Retype the records below exactly as they appear, but leave out any pictures.

══ Input records ══

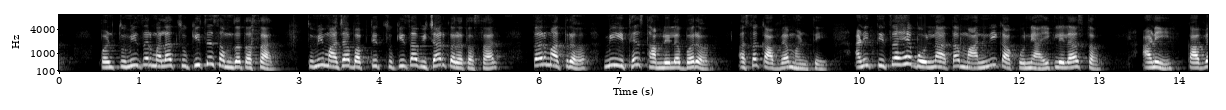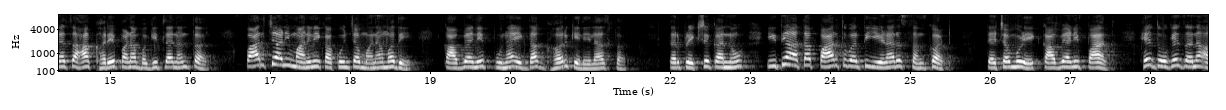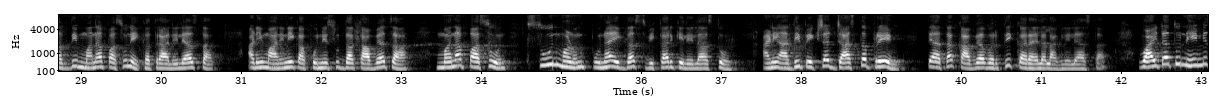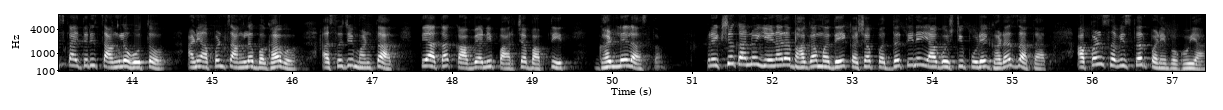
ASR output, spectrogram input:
पण तुम्ही जर मला चुकीचे समजत असाल तुम्ही माझ्या बाबतीत चुकीचा विचार करत असाल तर मात्र मी इथेच थांबलेलं बरं असं काव्या म्हणते. आणि तिचं हे बोलणं आता माननी काकूने ऐकलेलं असतं. आणि काव्याचा हा खरेपणा बघितल्यानंतर पारच्या आणि मानिनी काकूंच्या मनामध्ये काव्याने पुन्हा एकदा घर केलेलं असतं. तर प्रेक्षकांनो इथे आता पार्थवरती येणारं संकट त्याच्यामुळे काव्य आणि पार्थ हे दोघेजणं अगदी मनापासून एकत्र आलेले असतात. आणि मानिनी काकूने सुद्धा काव्याचा मनापासून सून म्हणून पुन्हा एकदा स्वीकार केलेला असतो. आणि आधीपेक्षा जास्त प्रेम ते आता काव्यावरती करायला लागलेले असतात. वाईटातून नेहमीच काहीतरी चांगलं होतं आणि आपण चांगलं बघावं असं जे म्हणतात ते आता काव्य आणि पारच्या बाबतीत घडलेलं असतं. प्रेक्षकांनो येणाऱ्या भागामध्ये कशा पद्धतीने या गोष्टी पुढे घडत जातात आपण सविस्तरपणे बघूया.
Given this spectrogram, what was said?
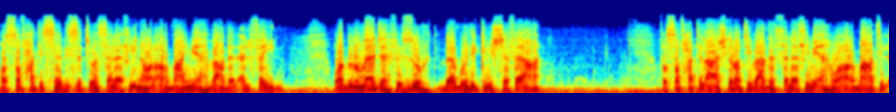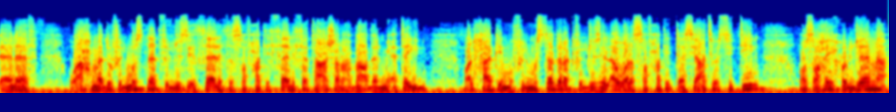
والصفحة السادسة والثلاثين والأربعمائة بعد الألفين. وابن ماجه في الزهد باب ذكر الشفاعة. في الصفحة العاشرة بعد الثلاثمائة وأربعة الآلاف وأحمد في المسند في الجزء الثالث الصفحة الثالثة عشرة بعد المئتين والحاكم في المستدرك في الجزء الأول الصفحة التاسعة والستين وصحيح الجامع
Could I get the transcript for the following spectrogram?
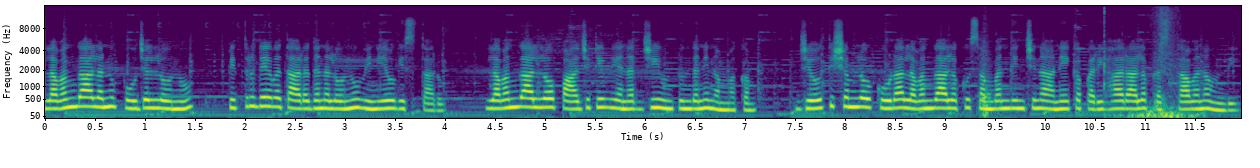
లవంగాలను పూజల్లోనూ పితృదేవతారాధనలోనూ వినియోగిస్తారు. లవంగాల్లో పాజిటివ్ ఎనర్జీ ఉంటుందని నమ్మకం. జ్యోతిషంలో కూడా లవంగాలకు సంబంధించిన అనేక పరిహారాల ప్రస్తావన ఉంది.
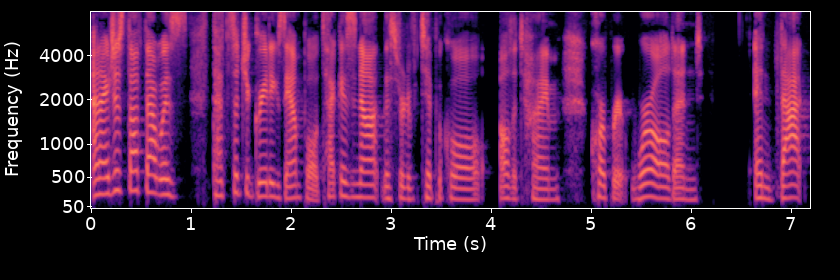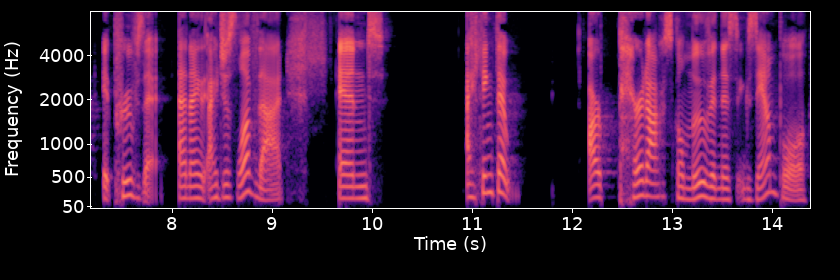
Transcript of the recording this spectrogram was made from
And I just thought that was that's such a great example. Tech is not the sort of typical all the time corporate world and and that it proves it. And I, I just love that. And I think that our paradoxical move in this example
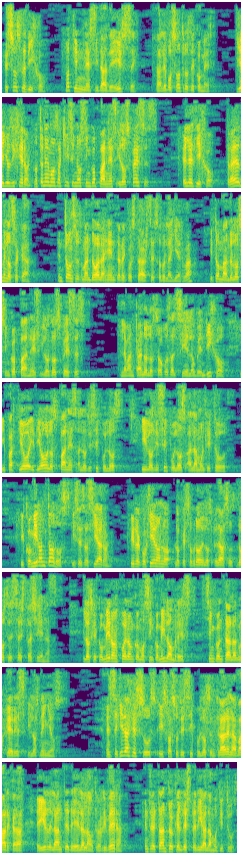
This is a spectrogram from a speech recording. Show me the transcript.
Jesús le dijo, no tienen necesidad de irse, dale vosotros de comer. Y ellos dijeron, no tenemos aquí sino cinco panes y dos peces. Él les dijo, traédmelos acá. Entonces mandó a la gente recostarse sobre la hierba, y tomando los cinco panes y los dos peces, levantando los ojos al cielo, bendijo, y partió y dio los panes a los discípulos, y los discípulos a la multitud. Y comieron todos, y se saciaron, y recogieron lo, lo que sobró de los pedazos, doce cestas llenas. Y los que comieron fueron como cinco mil hombres, sin contar las mujeres y los niños. Enseguida Jesús hizo a sus discípulos entrar en la barca e ir delante de él a la otra ribera, entre tanto que él despedía a la multitud.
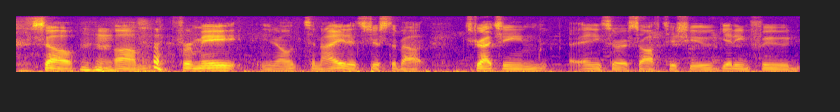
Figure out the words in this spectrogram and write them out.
So Mhm. um, for me, you know, tonight it's just about stretching any sort of soft tissue, getting food,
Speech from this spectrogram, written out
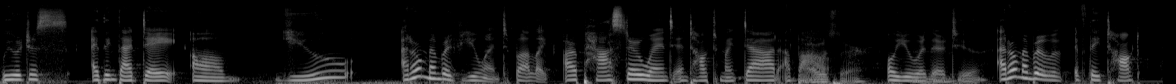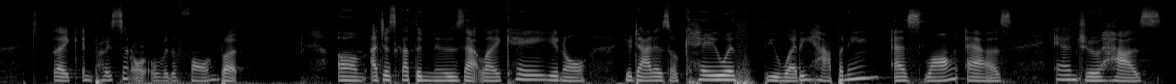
we were just I think that day um you I don't remember if you went, but like our pastor went and talked to my dad about I was there. Oh, you were there Mhm. too. I don't remember if they talked like in person or over the phone, but um, I just got the news that like, hey, you know, your dad is okay with the wedding happening as long as Andrew has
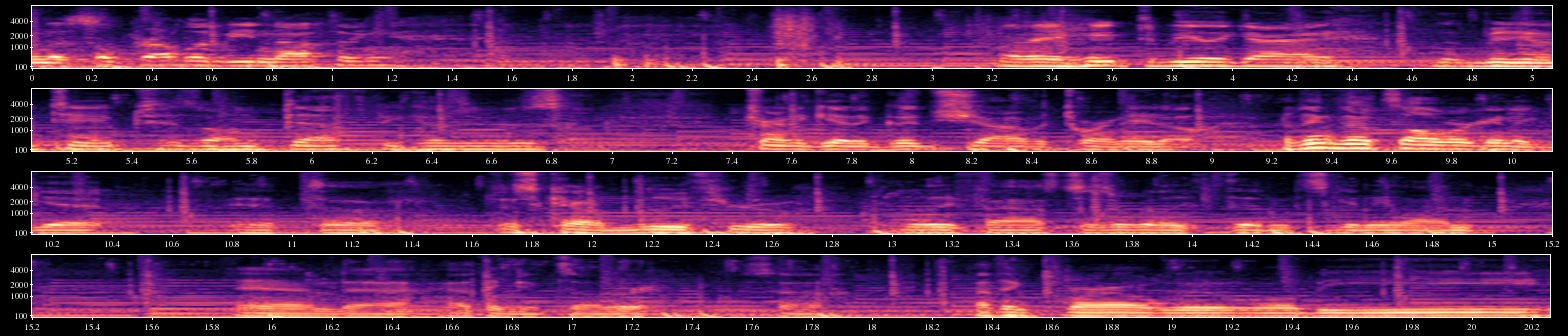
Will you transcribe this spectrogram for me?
Again, this will probably be nothing. But I hate to be the guy that videotaped his own death because he was trying to get a good shot of a tornado. I think that's all we're gonna get. It uh, just kind of blew through really fast. It was a really thin, skinny line, and uh, I think it's over. So I think tomorrow we will be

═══

> [Reply]:
ASR output, spectrogram input:
पण तुम्ही जर मला चुकीचे समजत असाल तुम्ही माझ्या बाबतीत चुकीचा विचार करत असाल तर मात्र मी इथेच थांबलेलं बरं असं काव्या म्हणते. आणि तिचं हे बोलणं आता माननी काकूने ऐकलेलं असतं. आणि काव्याचा हा खरेपणा बघितल्यानंतर पारच्या आणि मानिनी काकूंच्या मनामध्ये काव्याने पुन्हा एकदा घर केलेलं असतं. तर प्रेक्षकांनो इथे आता पार्थवरती येणारं संकट त्याच्यामुळे काव्य आणि पार्थ हे दोघेजणं अगदी मनापासून एकत्र आलेले असतात. आणि मानिनी काकूने सुद्धा काव्याचा मनापासून सून म्हणून पुन्हा एकदा स्वीकार केलेला असतो. आणि आधीपेक्षा जास्त प्रेम ते आता काव्यावरती करायला लागलेले असतात. वाईटातून नेहमीच काहीतरी चांगलं होतं आणि आपण चांगलं बघावं असं जे म्हणतात ते आता काव्य आणि पारच्या बाबतीत घडलेलं असतं. प्रेक्षकांनो येणाऱ्या भागामध्ये कशा पद्धतीने या गोष्टी पुढे घडत जातात आपण सविस्तरपणे बघूया.
Given this spectrogram, what was said?
والصفحة السادسة والثلاثين والأربعمائة بعد الألفين. وابن ماجه في الزهد باب ذكر الشفاعة. في الصفحة العاشرة بعد الثلاثمائة وأربعة الآلاف وأحمد في المسند في الجزء الثالث الصفحة الثالثة عشرة بعد المئتين والحاكم في المستدرك في الجزء الأول الصفحة التاسعة والستين وصحيح الجامع
Could I get the transcript for the following spectrogram?
లవంగాలను పూజల్లోనూ పితృదేవతారాధనలోనూ వినియోగిస్తారు. లవంగాల్లో పాజిటివ్ ఎనర్జీ ఉంటుందని నమ్మకం. జ్యోతిషంలో కూడా లవంగాలకు సంబంధించిన అనేక పరిహారాల ప్రస్తావన ఉంది.
Transcript of the recording this spectrogram was made from
And I just thought that was that's such a great example. Tech is not the sort of typical all the time corporate world and and that it proves it. And I, I just love that. And I think that our paradoxical move in this example
This is a spectrogram from a speech recording. Show me the transcript.
Jesús le dijo, no tienen necesidad de irse, dale vosotros de comer. Y ellos dijeron, no tenemos aquí sino cinco panes y dos peces. Él les dijo, traédmelos acá. Entonces mandó a la gente recostarse sobre la hierba, y tomando los cinco panes y los dos peces, levantando los ojos al cielo, bendijo, y partió y dio los panes a los discípulos, y los discípulos a la multitud. Y comieron todos, y se saciaron, y recogieron lo, lo que sobró de los pedazos, doce cestas llenas. Y los que comieron fueron como cinco mil hombres, sin contar las mujeres y los niños. Enseguida Jesús hizo a sus discípulos entrar en la barca e ir delante de él a la otra ribera, entre tanto que él despedía a la multitud.
Figure out the words in this spectrogram and write them out.
So Mhm. um, for me, you know, tonight it's just about stretching any sort of soft tissue, getting food,
Speech from this spectrogram, written out
we were just I think that day um you I don't remember if you went, but like our pastor went and talked to my dad about I was there. Oh, you were there Mhm. too. I don't remember if they talked like in person or over the phone, but um, I just got the news that like, hey, you know, your dad is okay with the wedding happening as long as Andrew has
Will you transcribe this spectrogram for me?
Again, this will probably be nothing. But I hate to be the guy that videotaped his own death because he was trying to get a good shot of a tornado. I think that's all we're gonna get. It uh, just kind of blew through really fast. It was a really thin, skinny line, and uh, I think it's over. So I think tomorrow we will be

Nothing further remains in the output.